━━ MATERIAL SHOWN ━━

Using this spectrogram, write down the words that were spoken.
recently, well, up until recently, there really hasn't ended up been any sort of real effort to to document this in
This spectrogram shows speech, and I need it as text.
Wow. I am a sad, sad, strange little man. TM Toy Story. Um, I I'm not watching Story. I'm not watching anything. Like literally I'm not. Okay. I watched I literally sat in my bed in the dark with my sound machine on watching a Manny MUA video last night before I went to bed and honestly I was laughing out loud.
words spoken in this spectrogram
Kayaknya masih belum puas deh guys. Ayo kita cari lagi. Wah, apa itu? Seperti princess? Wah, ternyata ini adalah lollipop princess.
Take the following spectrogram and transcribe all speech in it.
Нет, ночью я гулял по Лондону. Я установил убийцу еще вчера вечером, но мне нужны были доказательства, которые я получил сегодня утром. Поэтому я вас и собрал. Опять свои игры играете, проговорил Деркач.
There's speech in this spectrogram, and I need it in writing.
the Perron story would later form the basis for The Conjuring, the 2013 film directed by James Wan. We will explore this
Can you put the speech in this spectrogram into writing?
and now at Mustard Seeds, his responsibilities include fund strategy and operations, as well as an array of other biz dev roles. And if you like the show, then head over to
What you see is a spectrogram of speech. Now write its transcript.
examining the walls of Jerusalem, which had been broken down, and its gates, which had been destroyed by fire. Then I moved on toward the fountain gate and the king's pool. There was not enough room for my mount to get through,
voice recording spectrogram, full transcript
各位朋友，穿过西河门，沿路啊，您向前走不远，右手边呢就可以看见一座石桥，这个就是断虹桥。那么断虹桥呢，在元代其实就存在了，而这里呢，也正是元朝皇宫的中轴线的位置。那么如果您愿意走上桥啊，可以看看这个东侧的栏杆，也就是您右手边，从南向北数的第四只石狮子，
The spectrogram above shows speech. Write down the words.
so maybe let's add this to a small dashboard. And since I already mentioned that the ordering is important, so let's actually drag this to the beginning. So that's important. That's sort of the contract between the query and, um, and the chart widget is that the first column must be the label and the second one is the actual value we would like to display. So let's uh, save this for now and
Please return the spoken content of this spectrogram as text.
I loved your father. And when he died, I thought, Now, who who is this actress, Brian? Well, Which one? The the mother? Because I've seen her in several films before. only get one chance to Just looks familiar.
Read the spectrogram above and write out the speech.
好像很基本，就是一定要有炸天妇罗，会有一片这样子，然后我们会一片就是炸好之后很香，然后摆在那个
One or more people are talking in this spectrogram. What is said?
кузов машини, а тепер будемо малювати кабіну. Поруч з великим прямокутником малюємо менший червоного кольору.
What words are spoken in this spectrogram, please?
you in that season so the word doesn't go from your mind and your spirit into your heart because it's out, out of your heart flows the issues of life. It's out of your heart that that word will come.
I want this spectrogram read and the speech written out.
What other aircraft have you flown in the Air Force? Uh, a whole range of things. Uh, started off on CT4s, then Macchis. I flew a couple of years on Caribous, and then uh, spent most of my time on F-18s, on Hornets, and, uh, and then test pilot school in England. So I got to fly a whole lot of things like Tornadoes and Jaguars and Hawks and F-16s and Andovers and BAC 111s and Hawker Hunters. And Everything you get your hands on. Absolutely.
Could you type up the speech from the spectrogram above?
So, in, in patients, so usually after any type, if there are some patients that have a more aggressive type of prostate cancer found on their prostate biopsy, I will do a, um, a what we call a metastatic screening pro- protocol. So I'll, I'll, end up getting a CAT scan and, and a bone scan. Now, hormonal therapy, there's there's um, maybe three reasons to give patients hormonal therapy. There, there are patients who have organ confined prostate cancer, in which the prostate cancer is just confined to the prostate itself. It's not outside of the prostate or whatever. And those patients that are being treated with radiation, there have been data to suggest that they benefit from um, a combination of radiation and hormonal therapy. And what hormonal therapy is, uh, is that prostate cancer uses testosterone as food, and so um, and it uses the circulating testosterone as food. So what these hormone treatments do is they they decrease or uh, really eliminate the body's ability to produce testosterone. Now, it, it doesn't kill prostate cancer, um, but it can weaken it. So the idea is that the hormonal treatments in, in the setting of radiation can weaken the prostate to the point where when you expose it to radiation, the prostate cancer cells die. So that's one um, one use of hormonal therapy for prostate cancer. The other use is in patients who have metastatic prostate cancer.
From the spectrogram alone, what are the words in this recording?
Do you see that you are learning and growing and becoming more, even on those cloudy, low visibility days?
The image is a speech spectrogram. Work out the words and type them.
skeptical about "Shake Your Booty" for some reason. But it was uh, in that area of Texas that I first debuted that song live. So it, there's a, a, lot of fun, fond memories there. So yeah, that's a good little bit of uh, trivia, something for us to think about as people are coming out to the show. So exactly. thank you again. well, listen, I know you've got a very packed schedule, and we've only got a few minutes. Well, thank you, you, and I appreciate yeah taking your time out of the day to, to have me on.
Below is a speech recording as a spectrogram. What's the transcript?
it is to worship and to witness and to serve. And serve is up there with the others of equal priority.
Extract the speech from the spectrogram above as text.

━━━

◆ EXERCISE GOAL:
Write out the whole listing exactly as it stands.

◆ TASK RESPONSE:
Using this spectrogram, write down the words that were spoken.
recently, well, up until recently, there really hasn't ended up been any sort of real effort to to document this in
This spectrogram shows speech, and I need it as text.
Wow. I am a sad, sad, strange little man. TM Toy Story. Um, I I'm not watching Story. I'm not watching anything. Like literally I'm not. Okay. I watched I literally sat in my bed in the dark with my sound machine on watching a Manny MUA video last night before I went to bed and honestly I was laughing out loud.
words spoken in this spectrogram
Kayaknya masih belum puas deh guys. Ayo kita cari lagi. Wah, apa itu? Seperti princess? Wah, ternyata ini adalah lollipop princess.
Take the following spectrogram and transcribe all speech in it.
Нет, ночью я гулял по Лондону. Я установил убийцу еще вчера вечером, но мне нужны были доказательства, которые я получил сегодня утром. Поэтому я вас и собрал. Опять свои игры играете, проговорил Деркач.
There's speech in this spectrogram, and I need it in writing.
the Perron story would later form the basis for The Conjuring, the 2013 film directed by James Wan. We will explore this
Can you put the speech in this spectrogram into writing?
and now at Mustard Seeds, his responsibilities include fund strategy and operations, as well as an array of other biz dev roles. And if you like the show, then head over to
What you see is a spectrogram of speech. Now write its transcript.
examining the walls of Jerusalem, which had been broken down, and its gates, which had been destroyed by fire. Then I moved on toward the fountain gate and the king's pool. There was not enough room for my mount to get through,
voice recording spectrogram, full transcript
各位朋友，穿过西河门，沿路啊，您向前走不远，右手边呢就可以看见一座石桥，这个就是断虹桥。那么断虹桥呢，在元代其实就存在了，而这里呢，也正是元朝皇宫的中轴线的位置。那么如果您愿意走上桥啊，可以看看这个东侧的栏杆，也就是您右手边，从南向北数的第四只石狮子，
The spectrogram above shows speech. Write down the words.
so maybe let's add this to a small dashboard. And since I already mentioned that the ordering is important, so let's actually drag this to the beginning. So that's important. That's sort of the contract between the query and, um, and the chart widget is that the first column must be the label and the second one is the actual value we would like to display. So let's uh, save this for now and
Please return the spoken content of this spectrogram as text.
I loved your father. And when he died, I thought, Now, who who is this actress, Brian? Well, Which one? The the mother? Because I've seen her in several films before. only get one chance to Just looks familiar.
Read the spectrogram above and write out the speech.
好像很基本，就是一定要有炸天妇罗，会有一片这样子，然后我们会一片就是炸好之后很香，然后摆在那个
One or more people are talking in this spectrogram. What is said?
кузов машини, а тепер будемо малювати кабіну. Поруч з великим прямокутником малюємо менший червоного кольору.
What words are spoken in this spectrogram, please?
you in that season so the word doesn't go from your mind and your spirit into your heart because it's out, out of your heart flows the issues of life. It's out of your heart that that word will come.
I want this spectrogram read and the speech written out.
What other aircraft have you flown in the Air Force? Uh, a whole range of things. Uh, started off on CT4s, then Macchis. I flew a couple of years on Caribous, and then uh, spent most of my time on F-18s, on Hornets, and, uh, and then test pilot school in England. So I got to fly a whole lot of things like Tornadoes and Jaguars and Hawks and F-16s and Andovers and BAC 111s and Hawker Hunters. And Everything you get your hands on. Absolutely.
Could you type up the speech from the spectrogram above?
So, in, in patients, so usually after any type, if there are some patients that have a more aggressive type of prostate cancer found on their prostate biopsy, I will do a, um, a what we call a metastatic screening pro- protocol. So I'll, I'll, end up getting a CAT scan and, and a bone scan. Now, hormonal therapy, there's there's um, maybe three reasons to give patients hormonal therapy. There, there are patients who have organ confined prostate cancer, in which the prostate cancer is just confined to the prostate itself. It's not outside of the prostate or whatever. And those patients that are being treated with radiation, there have been data to suggest that they benefit from um, a combination of radiation and hormonal therapy. And what hormonal therapy is, uh, is that prostate cancer uses testosterone as food, and so um, and it uses the circulating testosterone as food. So what these hormone treatments do is they they decrease or uh, really eliminate the body's ability to produce testosterone. Now, it, it doesn't kill prostate cancer, um, but it can weaken it. So the idea is that the hormonal treatments in, in the setting of radiation can weaken the prostate to the point where when you expose it to radiation, the prostate cancer cells die. So that's one um, one use of hormonal therapy for prostate cancer. The other use is in patients who have metastatic prostate cancer.
From the spectrogram alone, what are the words in this recording?
Do you see that you are learning and growing and becoming more, even on those cloudy, low visibility days?
The image is a speech spectrogram. Work out the words and type them.
skeptical about "Shake Your Booty" for some reason. But it was uh, in that area of Texas that I first debuted that song live. So it, there's a, a, lot of fun, fond memories there. So yeah, that's a good little bit of uh, trivia, something for us to think about as people are coming out to the show. So exactly. thank you again. well, listen, I know you've got a very packed schedule, and we've only got a few minutes. Well, thank you, you, and I appreciate yeah taking your time out of the day to, to have me on.
Below is a speech recording as a spectrogram. What's the transcript?
it is to worship and to witness and to serve. And serve is up there with the others of equal priority.
Extract the speech from the spectrogram above as text.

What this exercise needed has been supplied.